If you’re not a buy and hold kind of investor, why buy underlying stocks? And why bother dealing with time decay by buying nearer term options?

They’re far too volatile.

But what if you just removed the time premium from the equation and hold an option for up to three years at a time? That’s what you’re doing with LEAPS options.

LEAPS cost only a fraction of owning a stock. And they’ve been known to rocket higher as the underlying price moves. Say you own a $50 stock, and it goes up $5. Your gain is 10%. But say you own the January 50 calls, for example, at a $1 and the stock went up $5. You could now be sitting on a few hundred percent gains.

That’s how you maximize your potential gains. Not by worrying about time decay, or making scant gains from holding overpriced stocks.

More positives for owning LEAPS:

  • Your risk is known.
  • You can buy LEAPS calls if you think a stock is rising. You can buy LEAPS puts if you think a stock is heading lower. There’s a lack of time decay.
  • You can play ‘big picture" trends, using commodities such as gold. Say the dollar gets weaker. Investors run to gold as a safe haven, and you own the XAU LEAPS that’ll leverage your gains when gold moves in "your" direction.

LEAPS Investing: Homework…

If you’re confused with LEAPS, don’t be. You’re simply buying options dated further out.

Will I leave you to figure out LEAPS on your own when you have questions? Absolutely not… I’m always available to answer questions, and am more than happy to help.

Here’s some “homework” to get you started on your way to profiting from LEAPS with a call.


I’ve spoken about Cree here before. I’ve heard that some of you bought options already and did quite well. But for those that haven’t bought yet, I offer you this.


cree chart

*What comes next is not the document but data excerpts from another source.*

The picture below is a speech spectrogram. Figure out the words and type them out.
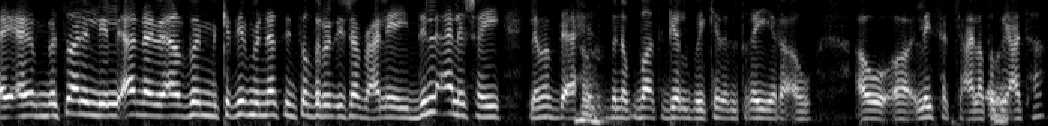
السؤال اللي أنا أظن كثير من الناس ينتظروا الإجابة عليه. يدل على شيء لما أبدأ أحس بنبضات قلبي كذا متغيرة أو أو ليست على طبيعتها؟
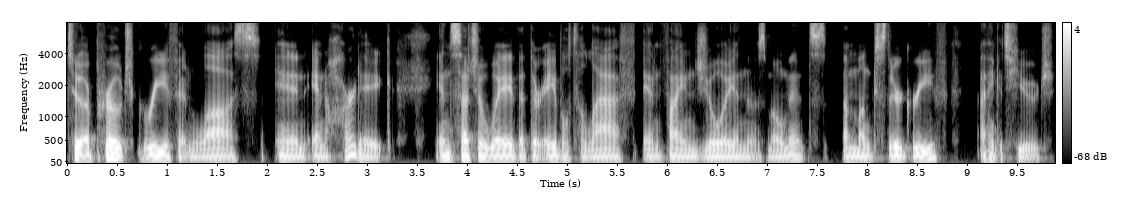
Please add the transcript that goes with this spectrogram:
to approach grief and loss and and heartache in such a way that they're able to laugh and find joy in those moments amongst their grief, I think it's huge.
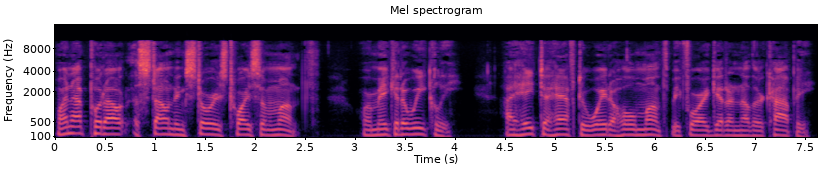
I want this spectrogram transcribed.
Why not put out Astounding Stories twice a month? Or make it a weekly? I hate to have to wait a whole month before I get another copy.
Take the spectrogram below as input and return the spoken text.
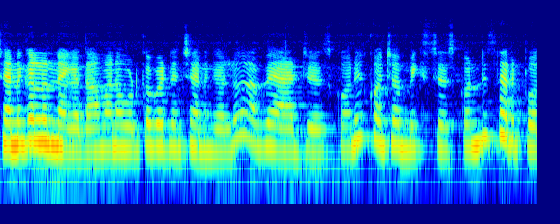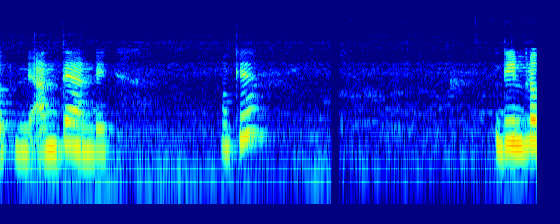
శనగలు ఉన్నాయి కదా మనం ఉడకబెట్టిన శనగలు అవి యాడ్ చేసుకొని కొంచెం మిక్స్ చేసుకొని సరిపోతుంది. అంతే అండి. ఓకే దీంట్లో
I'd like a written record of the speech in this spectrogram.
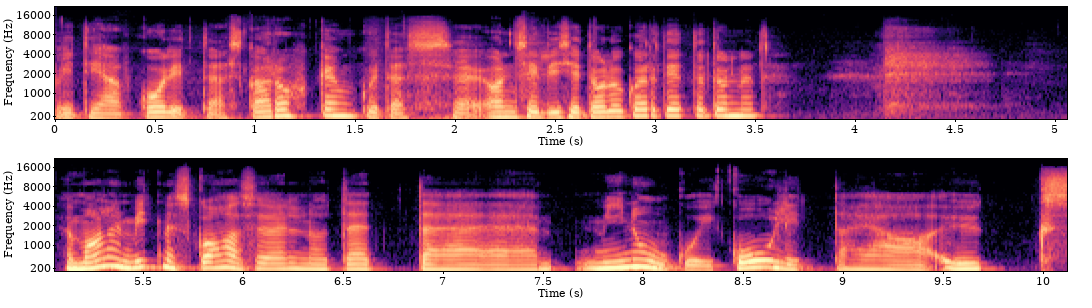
või teab koolitajast ka rohkem, kuidas on selliseid olukordi ette tulnud? ma olen mitmes kohas öelnud, et minu kui koolitaja üks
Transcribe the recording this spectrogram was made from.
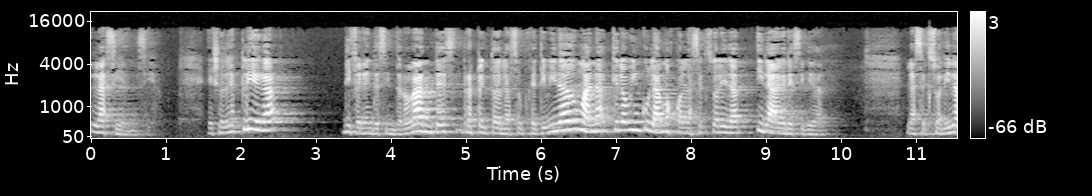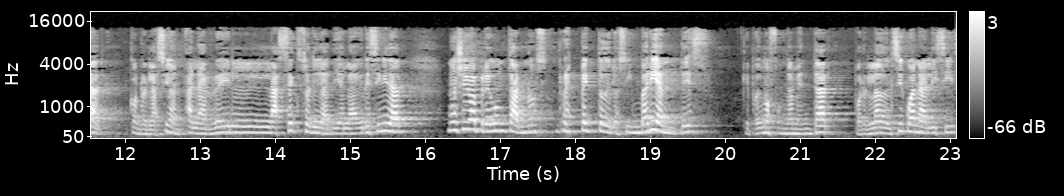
la ciencia. Ello despliega diferentes interrogantes respecto de la subjetividad humana que lo vinculamos con la sexualidad y la agresividad. La sexualidad con relación a la, la sexualidad y a la agresividad nos lleva a preguntarnos respecto de los invariantes que podemos fundamentar por el lado del psicoanálisis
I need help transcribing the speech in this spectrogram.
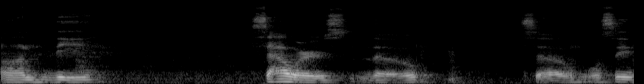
on the sours though. So we'll see.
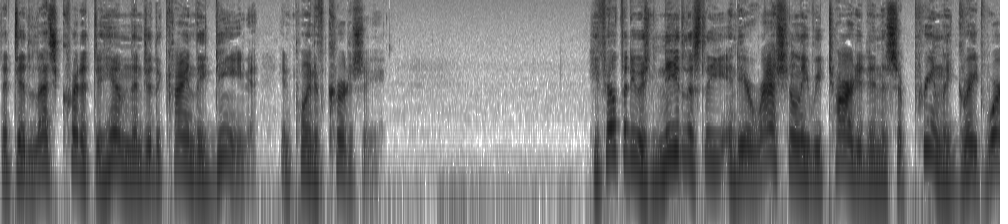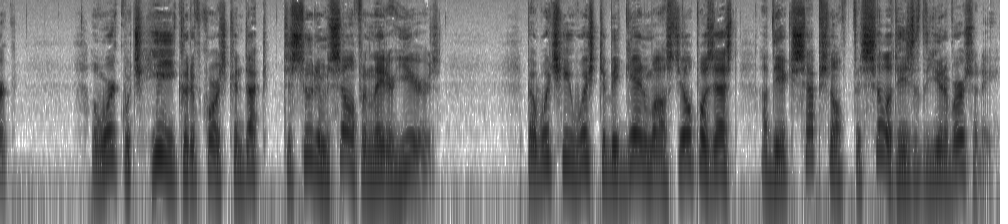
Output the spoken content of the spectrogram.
that did less credit to him than to the kindly dean in point of courtesy. He felt that he was needlessly and irrationally retarded in a supremely great work, a work which he could of course conduct to suit himself in later years, but which he wished to begin while still possessed of the exceptional facilities of the university.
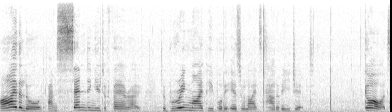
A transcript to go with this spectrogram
I, the Lord, am sending you to Pharaoh to bring my people, the Israelites, out of Egypt. God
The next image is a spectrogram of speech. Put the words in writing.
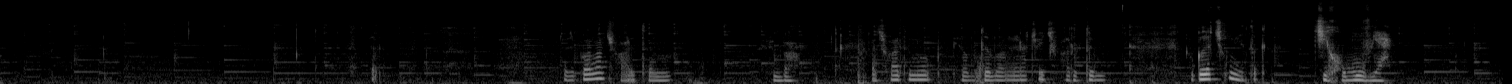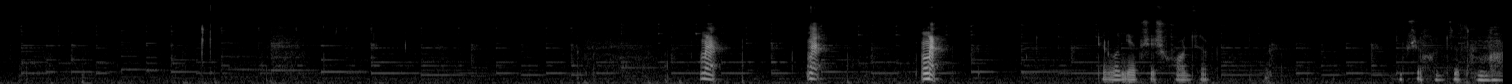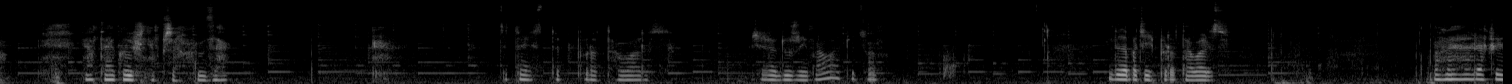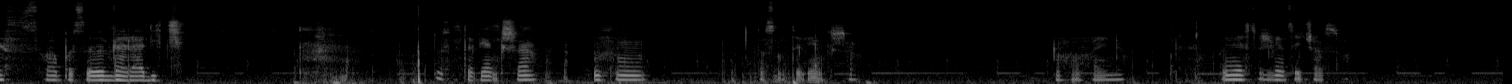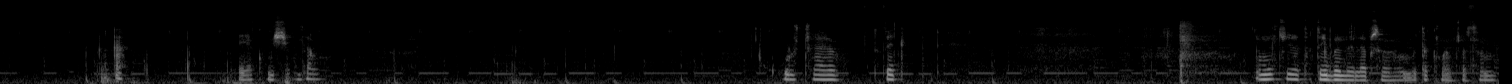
Jest było na czwartym. Chyba. Na czwartym lub piątym, ale raczej czwartym. W ogóle czemu ja tak cicho mówię? Przechodzę. Nie przechodzę tego. Ja tego już nie przechodzę. Co to jest te Pro Towers? Myślę, że duże i małe, czy co? Idę zobaczyć Pro Towers. Ale raczej słabo sobie będę radzić. To są te większe. Mhm. To są te większe. Aha, fajnie. Pewnie jest też więcej czasu. A, a jak mi się udało? Kurczę, tutaj... Ja myślę, że tutaj będę lepsza, bo tak mam czasem.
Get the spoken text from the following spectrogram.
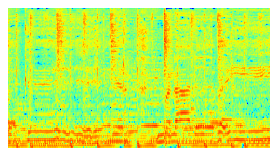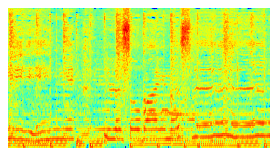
ፍቅር ምን አለበይኝ ለሰው ባይመስልም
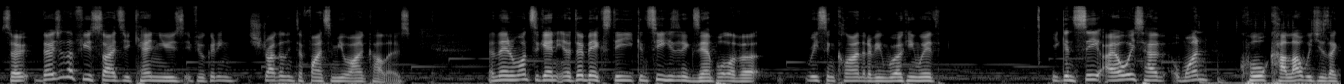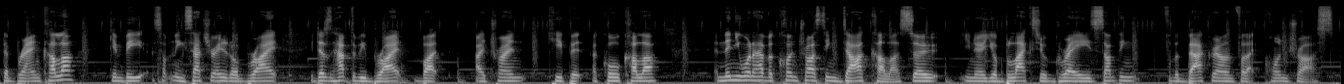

Soon, you won’t find 100-watt incandescent light bulbs any more. Along with the typewriter, it’s time has come for the trash heaps.

Yep, as part of the 822-page measure inked by the President, the 100-watt incandescent bulbs will be banned by 2012. All light bulbs must use 25% to 30% less energy than today’s lights by 2012.

By doing so, the U.S. would reportedly cut light electricity use by 60% by 2020, and cut U.S. electric bills by up to $18 billion a year. It’s news bullish enough to move Cree (CREE:NASADQ), an LED (light emitting diode) company.

This is an industry expected to exceed $1 billion by 2011, a 388% jump from the $205 million market value in 2005. You really can’t go wrong with buying Cree on that potential.

Heck, even Royal Philips Electronics is aware of the potential. It just announced it was buying Genlyte for $2.7 billion as part of its LED-related company buying spree, serving as another blow to its competitor, General Electric, as it strengthens is energy-efficient lighting business.

Who knows, maybe it’ll put pressure on GE to buy a company like Cree. Would it be a shock if a company, wanting to guarantee a supply of LED, came forward and paid Cree what it is worth? No. There’ll be plenty of demand, and possible tight supply, which will benefit Cree-like companies.

Our prediction… as we near the 2012 deadline, I’m expecting CREE to make a move to $35. But instead of risking funds on a nearer term month, I’d opt to buy LEAPS to limit exposure to time decay. Knowing that I want as much exposure to the industry’s expected 388% growth as I possibly can, I’ll buy call options going out as far as they go.

With that in mind, I’d recommend buying January 2010 30 calls (YFAAF) up to $8, as LED companies, like CREE, beginning to penetrate more of the market.

Ian L. Cooper

P.S. Investors are scared. And they should be.

The U.S. service sector, which accounts for about 90% of GDP plunged into contraction during January. The ISM non-manufacturing number dropped to 41 in January from a December read of 54. It’s the lowest read since 2001.

The number was so bad that the ISM released the news at 9 a.m. ET, an hour ahead of schedule, in an effort to suppress any leaks to the broader market.

But as we’ve mentioned, the Fed will attempt to prop up the economy with further rate cut aggression, met with a Bush Administration stimulus plan. But there’s no guarantee that will snap the economic melee either.

But… relax. Everything will be fine. There’s always a bull market somewhere. And it’s time to hunt in those very bull markets, as scarce as they may be. Full report .